If you listened to the vegan activists at People for the Ethical Treatment of Animals (PETA) and Humane Society of the United States (HSUS) or their public cheerleaders like journalist turned hippie-food salesman Mark Bittman, you would think that bacon was over and granola was in. Well, the financial world—the people who actually put their own money where their mouths are—disagrees.
Fake meat might get the column inches in trendy East Coast newspapers, but the real McCoy—specifically, pork and its most decadent processed product, bacon—are where the money is. Bloomberg News reports that even as pork producers raise more hogs, the demand of people all over the world for delicious bacon, sausage, and pork chops is outstripping farmers’ ability to supply it:

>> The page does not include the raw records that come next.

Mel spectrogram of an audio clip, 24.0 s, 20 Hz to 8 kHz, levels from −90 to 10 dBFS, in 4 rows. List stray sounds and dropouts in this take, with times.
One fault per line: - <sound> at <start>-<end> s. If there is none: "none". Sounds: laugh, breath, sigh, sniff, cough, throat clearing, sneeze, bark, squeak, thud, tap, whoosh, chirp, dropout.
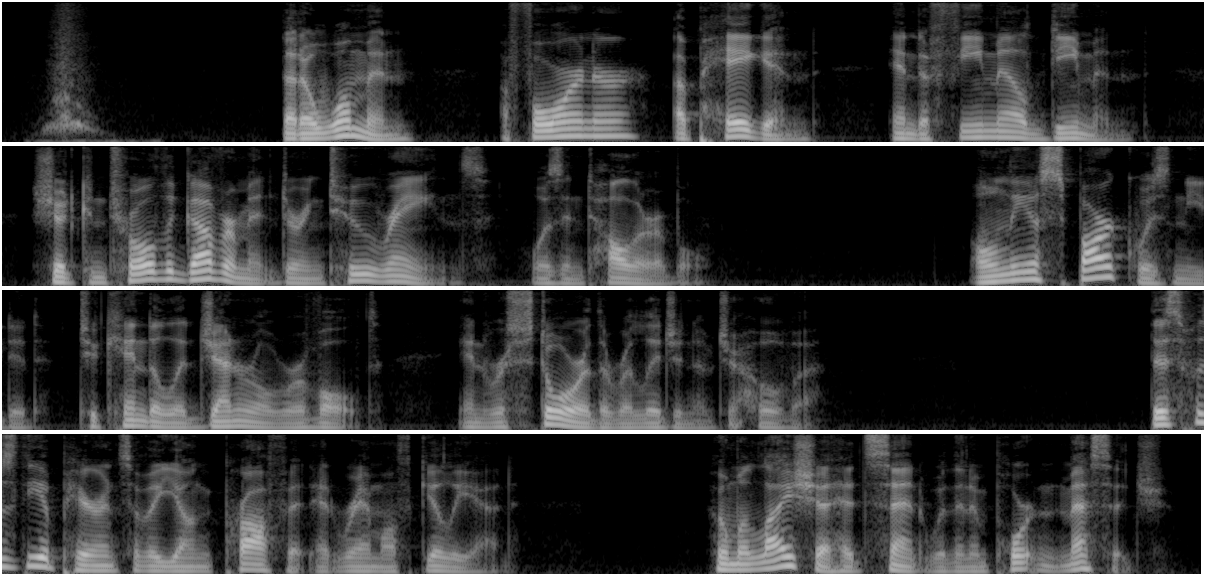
- whoosh at 0.1-0.8 s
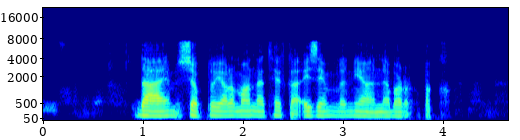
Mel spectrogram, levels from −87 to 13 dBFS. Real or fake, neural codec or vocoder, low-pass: fake; codec, 16 kHz in and 24 kHz out, 0.4 kbps, LongCat-Audio-Codec, fine tuned four codebook decoder; 7.2 kHz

With Americans expected to eat the most pork since 2007, money managers are now the most-bullish since 2014 on hog futures, which already are at a nine-month high. […] Demand at home and abroad is rising faster than U.S. farmers are boosting output.

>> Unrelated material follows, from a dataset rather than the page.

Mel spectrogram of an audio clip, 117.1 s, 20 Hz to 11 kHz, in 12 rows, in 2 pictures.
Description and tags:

And while it’s a sign the vegans are losing the debate where it matters, the popularity of pork might nudge prices a bit higher. That shows why it’s so important for food companies, the public, and officials to reject the demands of HSUS and other vegan groups to further drive up the costs of pork production with bans on maternity pens for pregnant pigs.

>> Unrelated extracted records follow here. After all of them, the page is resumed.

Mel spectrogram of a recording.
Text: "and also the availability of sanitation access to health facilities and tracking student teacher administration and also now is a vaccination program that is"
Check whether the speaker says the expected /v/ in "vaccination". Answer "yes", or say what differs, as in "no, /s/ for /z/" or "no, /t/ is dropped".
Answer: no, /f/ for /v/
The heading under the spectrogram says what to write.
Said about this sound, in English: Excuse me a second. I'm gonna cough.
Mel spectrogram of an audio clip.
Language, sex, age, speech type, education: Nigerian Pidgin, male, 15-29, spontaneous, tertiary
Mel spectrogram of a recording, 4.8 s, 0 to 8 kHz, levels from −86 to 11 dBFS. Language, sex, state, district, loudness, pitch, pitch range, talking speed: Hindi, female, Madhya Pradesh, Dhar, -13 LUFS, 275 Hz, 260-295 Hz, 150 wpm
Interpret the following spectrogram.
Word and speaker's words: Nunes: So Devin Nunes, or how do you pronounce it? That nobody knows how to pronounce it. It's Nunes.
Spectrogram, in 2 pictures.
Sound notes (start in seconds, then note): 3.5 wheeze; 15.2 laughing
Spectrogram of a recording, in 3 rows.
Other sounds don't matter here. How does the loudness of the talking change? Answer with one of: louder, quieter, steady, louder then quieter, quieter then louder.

While credible large-animal veterinarians hold that maternity pens provide for animal welfare, HSUS demands they be banned. Why? Because HSUS, like PETA, has a vegan agenda and wants to price bacon out of reach of the American consumer. And to that, we say, “Hands off.”